Nigeria’s anti-graft agency had sued Cheney and nine executives including obtaining a warrant of arrest for Cheney, who was Halliburton's CEO in the late 90s, for allegedly distributing bribes to Nigerian officials.

The bribes totaling $180 million according to court papers were paid between a 1994 and 2004.

Three other companies linked in the bribery scheme, ENI, Technip and Gasoline Corporation, Japan, paid $32.5million; $30million) and $30million respectively in penalties as part of a plea deal.

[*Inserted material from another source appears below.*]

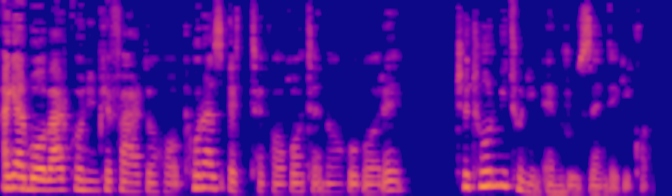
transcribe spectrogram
اگر باور کنیم که فرداها پر از اتفاقات ناگواره چطور می‌تونیم امروز زندگی کنیم؟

THEWILL had in an exclusive report on December 13, 2010, detailed how representatives of the Nigerian government, top executives of Halliburton, former US President George Walker Bush (Snr) and former US Secretary of State, Mr. James Baker negotiated in London and reached a settlement that Halliburton would pay about N20 billion naira in fine including helping Nigeria recover about $130 million from a Swiss bank account set up by a former agent of the company.

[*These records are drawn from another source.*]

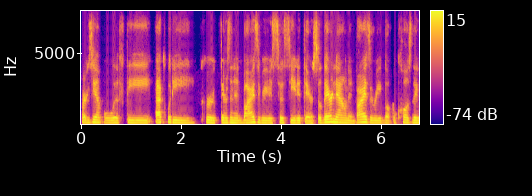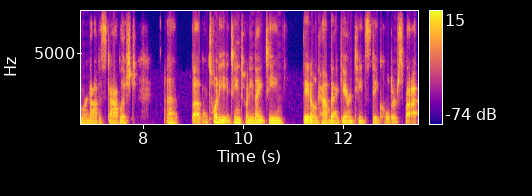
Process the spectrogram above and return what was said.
for example, with the equity group, there's an advisory associated there. So they're now an advisory, but because they were not established uh, uh, by 2018, 2019, they don't have that guaranteed stakeholder spot.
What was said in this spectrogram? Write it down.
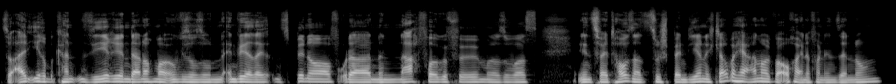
so all ihre bekannten Serien da nochmal irgendwie so, so ein, entweder ein Spin-off oder einen Nachfolgefilm oder sowas in den 2000er zu spendieren. Ich glaube, Herr Arnold war auch eine von den Sendungen.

Top Nigerian officials who were at the meeting are; Attorney General of Federation and Justice Minister, Mr. Mohammed Bello Adoke (SAN); Secretary of the Economic and Financial Crimes Commission (EFCC), Mr. Emmanuel Akomaye; legal luminaries, Damian Dodo (SAN); Godwin Obla and the Executive Secretary of the National Human Rights Commission, Roland Ewubare.

A two paragraph statement by Halliburton today obtained by THEWILL said: “Halliburton (NYSE: HAL) announced today the resolution of the previously disclosed investigation by the Federal Government of Nigeria (FGN) arising out of allegations of improper payments to government officials in Nigeria in connection with the construction and subsequent expansion by a joint venture known as TSKJ of a natural gas liquefaction project on Bonny Island, Nigeria, in which Halliburton's former subsidiary KBR, Inc. had an approximate 25 percent interest.

“Pursuant to this agreement, all lawsuits and charges against KBR and Halliburton corporate entities and associated persons have been withdrawn, the FGN agreed not to bring any further criminal charges or civil claims against those entities or persons, and Halliburton agreed to pay US$32.5 million to the FGN and to pay an additional US$2.5 million for FGN’s attorneys’ fees and other expenses. Among other provisions, Halliburton agreed to provide reasonable assistance in the FGN’s effort to recover amounts frozen in a Swiss bank account of a former TSKJ agent and affirmed a continuing commitment with regard to corporate governance. Any charges related to this settlement will be reflected in discontinued operations,” the company said in it Tuesday statement.

A senior official of the Nigerian government who chose to remain anonymous confirmed the payments to THEWILL.